On February 7, 2023, 100 people sat at beautifully adorned tables to experience an Indigenous Food Pathways of the Americas – themed dinner at the Virginia History Museum in Richmond, VA. The guests, privately invited museum executives and historians, attend this annual conference to celebrate America’s rich early history and the love of chocolate. The NMS operated Thirty Nine Restaurant at First Americans Museum culinary executive team, Chef Consultant Loretta Barrett Oden, and Executive Regional Chef Brad Harris crafted the highly anticipated menu to highlight indigenous ingredients sourced along both American continents.
Approached in October about this event, the exec team spent the following months planning a five-course meal that honored the restaurant’s dedication to indigenous ingredients and celebrated the host’s famed chocolate.
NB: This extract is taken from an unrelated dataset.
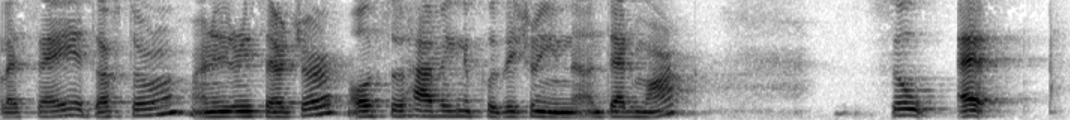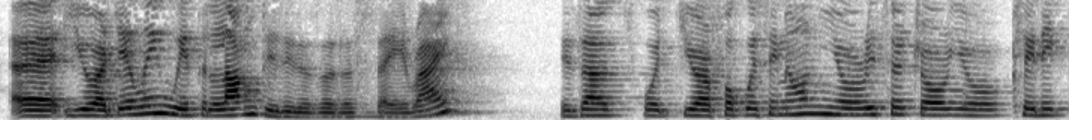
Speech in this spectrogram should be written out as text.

To pull off an event 1,300 miles from home in Oklahoma City, they partnered with Occasions Catering in Washington DC, a company that frequently prepared meals in their generous kitchen and safely transported it all over the surrounding area.
The week of the event, Brad and Loretta packed nearly 200 lbs. of ingredients, sauces and supplies and flew to Washington, DC, to meet up and finalize the menu at the Occasions kitchen. They spent the Monday before the event perfecting the mole, a chocolate and spiced sauce, and Loretta’s famous spiced popcorn while taste-testing and adjusting the final dishes.
Tuesday morning, the food catering team of five – led by Reynaldo Perez, securely packed and transported the food for the two-hour drive to Richmond, where they would reheat, prep and plate the components alongside Brad and Loretta.
The catering design team had worked with Loretta to design a beautiful tablescape – selecting every item, ten pieces of silverware and four glasses. The event also had a group of excellently trained servers who prepped the tables and wowed the guests with beautifully executed serving and hospitality.
James Pepper Henry, the executive director of First Americans Museum and emcee of the event, spoke briefly about his museum’s successes and honors. He also announced that First Americans Museum will host this event in 2025, the first time west of the Mississippi. He then introduced members of the Chickahomini tribe, who provided a drum blessing over the meal.
Loretta then took center stage to describe each of the courses, explaining their importance, healthy attributes, funny stories, and regional origin.
he first course was a showstopper, providing the room with awe and delight as servers carefully removed small cloches covering the bowls and released a billow of hickory smoke to unveil the smoked bison tenderloin with chimichurri.
The next course was a lobster bisque with spiced popcorn that contained a surprising dollop of spiced chocolate in the center that swirled in the bowl, elevating the soup one spoonful at a time.
The salad course was beautiful, with strands of butternut squash and adorned with Seka Hills Elderberry Vinaigrette, which guests took home in their goody bags.
The main course was Venison Osso Bucco in a bed of dark chocolate mole. The meat was so tender that it fell off the bone. The marrow from the bone provided guests with an extra treat.
The final course was a chocolate ganache bar with tart cherry compote, gold leaf foil, blue corn chocolate tuile and cilantro dessert olive oil. Later that evening, the NMS culinary team was thrilled to hear that of all the chocolate dinners they’d hosted, this dessert was the best use of chocolate they had ever tasted.
It was an exceptional night lead by exceptional talent. To learn more about Thirty Nine Restaurant, operated by NMS, click here.